There are a number of sub-sections for everything on your computer that relates to privacy matters. The most important ones are conveniently located at the top of the app permissions section: Location, which deals with whether Windows and applications can find out where you are, Camera and Microphone which are pretty obvious, and features like voice activation, messages (notifications) and account information.
Under Camera and Microphone, you can easily turn off or on access to individual applications. We recommend being sparing in granting access and switching off both for the applications you no longer use. The fewer programs that have access, the better.
Location data is not nearly as useful on a computer as it is on a mobile phone. For many users, the only benefit of having Windows read your location is that online stores can more easily display your nearest physical store, and web searches for shops, restaurants, and the like can instantly display results from your neighborhood. If that’s not something that appeals to you, we recommend switching off location tracking altogether.
In addition to the settings in Privacy and Security, there are a bunch of other things related to what Microsoft knows about you that you may also want to change.
Don’t tell me about your habits
Microsoft wants to know how you use Windows. The feature is called Device Usage and Microsoft uses it to customize the system — and give you advertising. You can turn it off, however.
Open Settings, Personalization and go to Device usage. Put everything in Off if you don’t want to supply this info to Microsoft.
Adjust your Microsoft account…
If you want to have full control of your Microsoft account, you can visit your Privacy Panel via your browser.
Go to account.microsoft.com/privacy and sign in with your Microsoft account. At the top you can select Get started to launch a wizard that controls your settings. You can also select Manage your activity data to make the changes manually.
… and control other programs
You can also make similar settings in other Microsoft products, such as Xbox or Microsoft Teams.
Open your Microsoft account’s privacy panel (as above) and select Privacy settings in our products.
Do not share the clipboard
Nowadays, Windows has a powerful cloud clipboard manager that saves the clipboards of all your device and allows you to synchronize them in a common clipboard list. It’s incredibly handy, but if this feels like a privacy issue, you can turn it off.
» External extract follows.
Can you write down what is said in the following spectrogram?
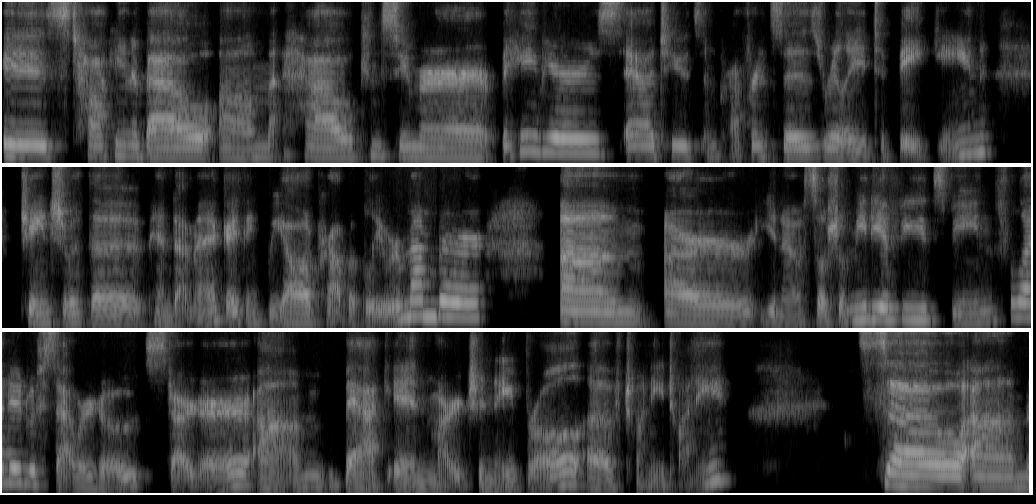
is talking about um, how consumer behaviors, attitudes, and preferences related to baking changed with the pandemic. I think we all probably remember um, our, you know, social media feeds being flooded with sourdough starter um, back in March and April of 2020. So um,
Open Settings, System and select Clipboard. Switch off the Clipboard history or choose not to synchronize clips between devices. You can also select Clear to delete the history in the cloud.
Be anonymous with VPN
To be more anonymous while browsing, you can use a virtual private network (VPN) service. It makes it harder to track you and allows you to ‘switch countries’ on your connection, which can open up locked streaming services.
A VPN is a paid service that you subscribe to, however. Once you subscribe, you can install a special Windows program (or mobile app) to switch the service on or off and choose which country you want to surf in. Our guide to the best VPNs can point you in the right direction.
Hide what you’ve done
Windows can show what documents and other things you’ve recently opened. However, this can be hidden, which can be useful if other people you use your computer.
Open Settings and select Personalization, Start. Here you can switch off the feature Show recently opened items… As you can see, there are also other notifications you can disconnect.
Stop sharing between devices
A new feature in Windows deals with synchronizing software settings and other data between different computers where you are signed into the same Microsoft account. If you have a desktop and a laptop, for example, this can be very handy, but if you only have one computer, sending data to the cloud may seem unnecessary.
Open Settings and select Apps, Advanced app settings. Tap on Share across devices and switch off the feature or choose how to use it.
This article was translated from Swedish to English, and originally appeared on pcforalla.se.